> [Materials provided]:
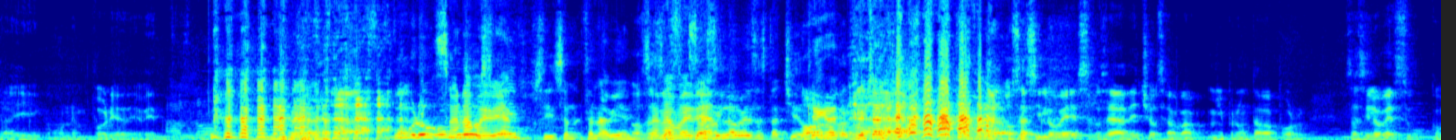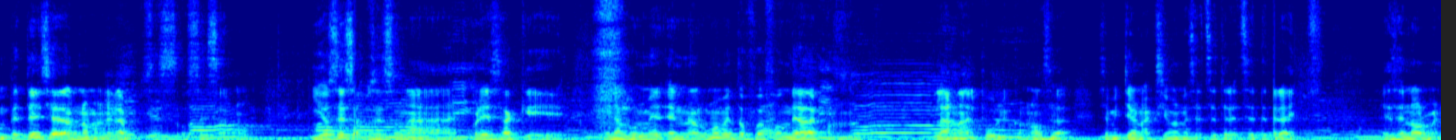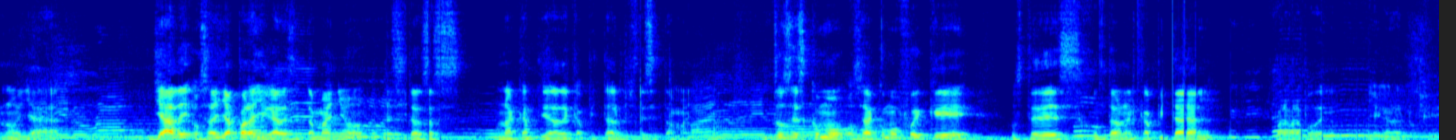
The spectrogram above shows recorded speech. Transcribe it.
ahí como un emporio de eventos, ¿no? Un grupo, un Suena grupo, muy sí. bien. Sí, suena, suena bien. O sea, Si Suena así- muy si bien. así lo ves, está chido. No, final, o sea, si lo ves, o sea, de hecho, o sea, va- mi pregunta va por, o sea, si lo ves, su competencia de alguna manera, pues es Ocesa, ¿no? Y Ocesa, pues es una empresa que en algún, me- en algún momento fue fondeada con lana del público, ¿no? O sea, se emitieron acciones, etcétera, etcétera, y pues es enorme, ¿no? Ya, ya de, o sea, ya para llegar a ese tamaño necesitas una cantidad de capital pues, de ese tamaño, ¿no? Entonces, ¿cómo, o sea, cómo fue que ustedes juntaron el capital para poder llegar a lo que...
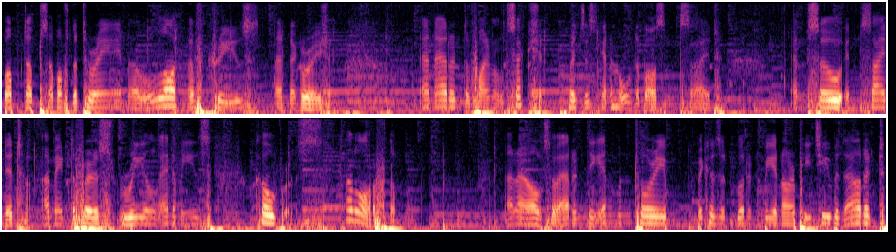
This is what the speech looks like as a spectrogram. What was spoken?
bumped up some of the terrain, a lot of trees and decoration, and added the final section, which is gonna hold the boss inside. And so inside it, I made the first real enemies cobras. A lot of them. And I also added the inventory because it wouldn't be an RPG without it.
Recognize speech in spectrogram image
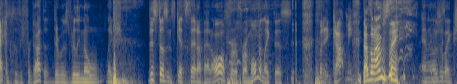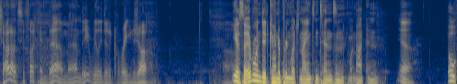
I completely forgot that there was really no like. This doesn't get set up at all for, for a moment like this, but it got me. That's what I'm saying. And I was just like, shout out to fucking them, man. They really did a great job. yeah, so everyone did kind of pretty much nines and tens and whatnot, and Yeah. oh,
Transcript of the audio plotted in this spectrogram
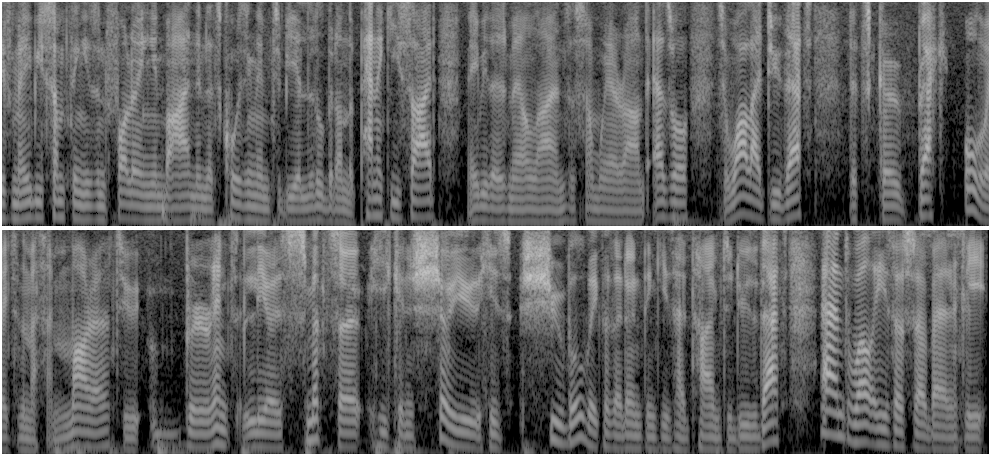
if maybe something isn't following in behind them that's causing them to be a little bit on the panicky side. Maybe those male lions are somewhere around as well. So while I do that, let's go back all the way to the Masai Mara to Brent Leo Smith so he can show you his Shubel because I don't think he's had time to do that. And well, he's also apparently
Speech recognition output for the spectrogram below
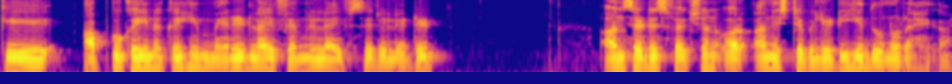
कि आपको कहीं ना कहीं मैरिड लाइफ फैमिली लाइफ से रिलेटेड अनसेटिस्फेक्शन और अनस्टेबिलिटी ये दोनों रहेगा।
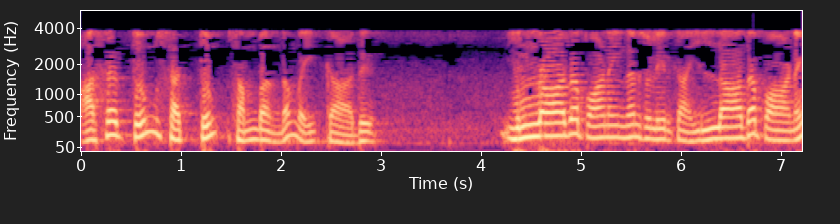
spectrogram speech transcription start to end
அசத்தும் சத்தும் சம்பந்தம் வைக்காது. இல்லாத பானைன்னு தான் சொல்லியிருக்கான். இல்லாத பானை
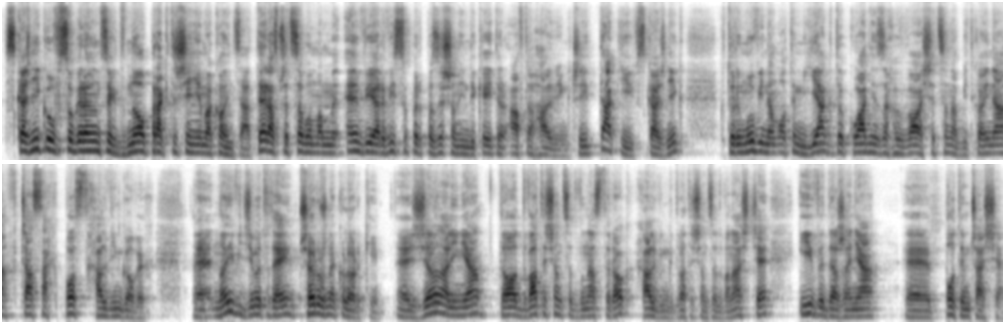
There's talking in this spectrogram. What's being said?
Wskaźników sugerujących dno praktycznie nie ma końca. Teraz przed sobą mamy MVRV Superposition Indicator After Halving, czyli taki wskaźnik, który mówi nam o tym, jak dokładnie zachowywała się cena Bitcoina w czasach post-halvingowych. E, No i widzimy tutaj przeróżne kolorki. E, Zielona linia to 2012 rok, halving 2012 i wydarzenia po tym czasie.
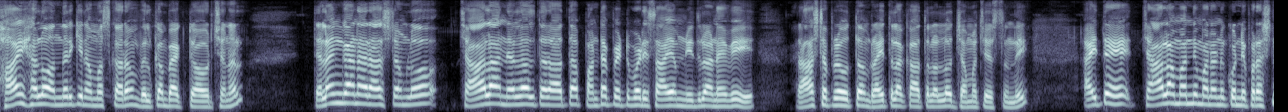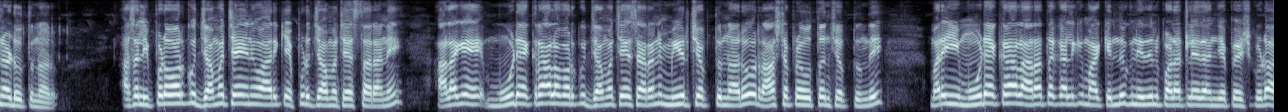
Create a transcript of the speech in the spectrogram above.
హాయ్ హలో అందరికీ నమస్కారం. Welcome back to our channel. Telangana రాష్ట్రంలో చాలా నెలల తర్వాత పంట పెట్టుబడి సాయం నిధులు అనేవి రాష్ట్ర ప్రభుత్వం రైతుల ఖాతాలలో జమ చేస్తుంది. అయితే చాలామంది మనల్ని కొన్ని ప్రశ్నలు అడుగుతున్నారు. అసలు ఇప్పటి వరకు జమ చేయని వారికి ఎప్పుడు జమ చేస్తారని అలాగే మూడు ఎకరాల వరకు జమ చేశారని మీరు చెప్తున్నారు రాష్ట్ర ప్రభుత్వం చెప్తుంది. మరి ఈ మూడు ఎకరాల అర్హత కలిగి మాకెందుకు నిధులు పడట్లేదు అని చెప్పేసి కూడా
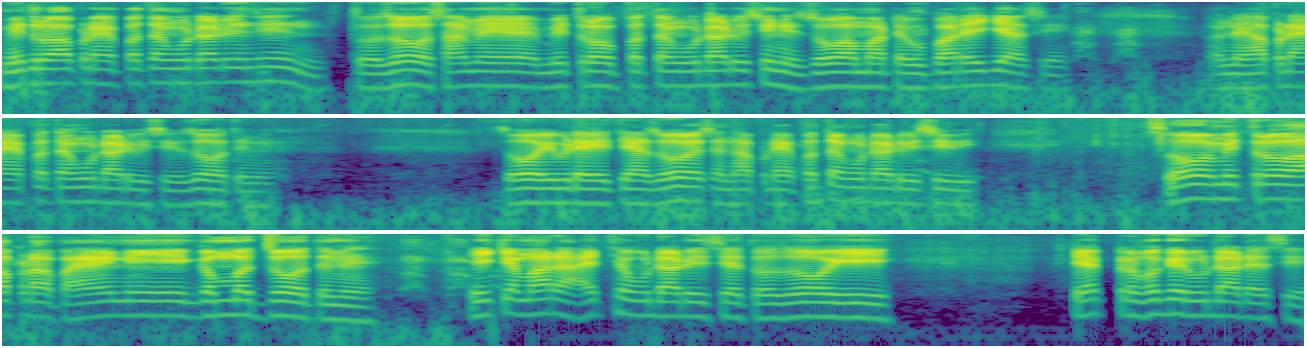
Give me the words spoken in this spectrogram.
મિત્રો, આપણે પતંગ ઉડાડવી છે ને, તો જો સામે મિત્રો પતંગ ઉડાડવી છે ને જોવા માટે ઊભા રહી ગયા છે. અને આપણે અહીંયા પતંગ ઉડાડવી છીએ જો તમે. જો એવડે ત્યાં જોવે છે ને, આપણે પતંગ ઉડાડવી છીએ જો મિત્રો, આપણા ભાઈની ગમત જો તમે. એ કે મારે હાથે ઉડાડવી છે, તો જો એ ટ્રેક્ટર વગેરે ઉડાડે છે.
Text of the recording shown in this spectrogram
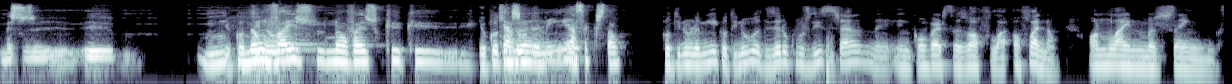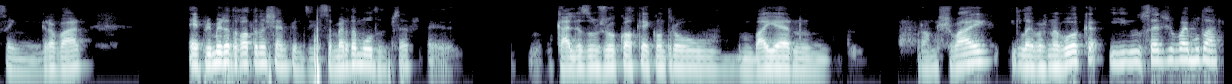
Mas eh, Eu continuo- não vejo, não vejo que, que, Eu que haja na minha. essa questão. Continuo na minha e continuo a dizer o que vos disse já em, em conversas offline, offline não, online, mas sem, sem gravar. É a primeira derrota na Champions e essa merda muda, percebes? É, calhas um jogo qualquer contra o Bayern Braunschweig e levas na boca e o Sérgio vai mudar.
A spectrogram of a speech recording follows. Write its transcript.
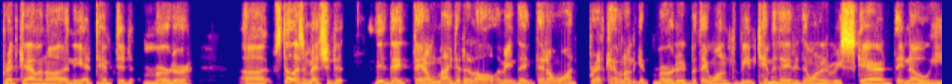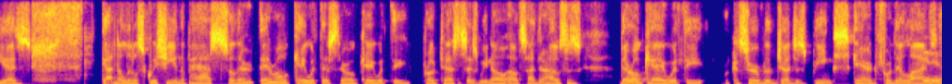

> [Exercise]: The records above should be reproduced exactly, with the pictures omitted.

> [Output of the task]:
The spectrogram above shows recorded speech. Transcribe it.
ahí como un emporio de eventos, ¿no? Un grupo, un Suena grupo, muy sí. bien. Sí, suena, suena bien. O sea, Si Suena así- muy si bien. así lo ves, está chido. No, final, o sea, si lo ves, o sea, de hecho, o sea, va- mi pregunta va por, o sea, si lo ves, su competencia de alguna manera, pues es Ocesa, ¿no? Y Ocesa, pues es una empresa que en algún, me- en algún momento fue fondeada con lana del público, ¿no? O sea, se emitieron acciones, etcétera, etcétera, y pues es enorme, ¿no? Ya, ya de, o sea, ya para llegar a ese tamaño necesitas una cantidad de capital pues, de ese tamaño, ¿no? Entonces, ¿cómo, o sea, cómo fue que ustedes juntaron el capital para poder llegar a lo que...
This is what the speech looks like as a spectrogram. What was spoken?
bumped up some of the terrain, a lot of trees and decoration, and added the final section, which is gonna hold the boss inside. And so inside it, I made the first real enemies cobras. A lot of them. And I also added the inventory because it wouldn't be an RPG without it.
Recognize speech in spectrogram image
I completely forgot that there was really no like. This doesn't get set up at all for, for a moment like this, but it got me. That's what I'm saying. And I was just like, shout out to fucking them, man. They really did a great job. yeah, so everyone did kind of pretty much nines and tens and whatnot, and Yeah. oh,
Transcript of the audio plotted in this spectrogram
if maybe something isn't following in behind them that's causing them to be a little bit on the panicky side. Maybe those male lions are somewhere around as well. So while I do that, let's go back all the way to the Masai Mara to Brent Leo Smith so he can show you his Shubel because I don't think he's had time to do that. And well, he's also apparently
Speech recognition output for the spectrogram below
कि आपको कहीं ना कहीं मैरिड लाइफ फैमिली लाइफ से रिलेटेड अनसेटिस्फेक्शन और अनस्टेबिलिटी ये दोनों रहेगा।
spectrogram speech transcription start to end
அசத்தும் சத்தும் சம்பந்தம் வைக்காது. இல்லாத பானைன்னு தான் சொல்லியிருக்கான். இல்லாத பானை
There's talking in this spectrogram. What's being said?
Wskaźników sugerujących dno praktycznie nie ma końca. Teraz przed sobą mamy MVRV Superposition Indicator After Halving, czyli taki wskaźnik, który mówi nam o tym, jak dokładnie zachowywała się cena Bitcoina w czasach post-halvingowych. E, No i widzimy tutaj przeróżne kolorki. E, Zielona linia to 2012 rok, halving 2012 i wydarzenia po tym czasie.
Create a transcript of the speech in the spectrogram above.
హాయ్ హలో అందరికీ నమస్కారం. Welcome back to our channel. Telangana రాష్ట్రంలో చాలా నెలల తర్వాత పంట పెట్టుబడి సాయం నిధులు అనేవి రాష్ట్ర ప్రభుత్వం రైతుల ఖాతాలలో జమ చేస్తుంది. అయితే చాలామంది మనల్ని కొన్ని ప్రశ్నలు అడుగుతున్నారు. అసలు ఇప్పటి వరకు జమ చేయని వారికి ఎప్పుడు జమ చేస్తారని అలాగే మూడు ఎకరాల వరకు జమ చేశారని మీరు చెప్తున్నారు రాష్ట్ర ప్రభుత్వం చెప్తుంది. మరి ఈ మూడు ఎకరాల అర్హత కలిగి మాకెందుకు నిధులు పడట్లేదు అని చెప్పేసి కూడా
Give me the words spoken in this spectrogram.
મિત્રો, આપણે પતંગ ઉડાડવી છે ને, તો જો સામે મિત્રો પતંગ ઉડાડવી છે ને જોવા માટે ઊભા રહી ગયા છે. અને આપણે અહીંયા પતંગ ઉડાડવી છીએ જો તમે. જો એવડે ત્યાં જોવે છે ને, આપણે પતંગ ઉડાડવી છીએ જો મિત્રો, આપણા ભાઈની ગમત જો તમે. એ કે મારે હાથે ઉડાડવી છે, તો જો એ ટ્રેક્ટર વગેરે ઉડાડે છે.
Text of the recording shown in this spectrogram
Mas eh, Eu continuo- não vejo, não vejo que, que, Eu que haja na minha. essa questão. Continuo na minha e continuo a dizer o que vos disse já em, em conversas offline, offline não, online, mas sem, sem gravar. É a primeira derrota na Champions e essa merda muda, percebes? É, calhas um jogo qualquer contra o Bayern Braunschweig e levas na boca e o Sérgio vai mudar.
A spectrogram of a speech recording follows. Write its transcript.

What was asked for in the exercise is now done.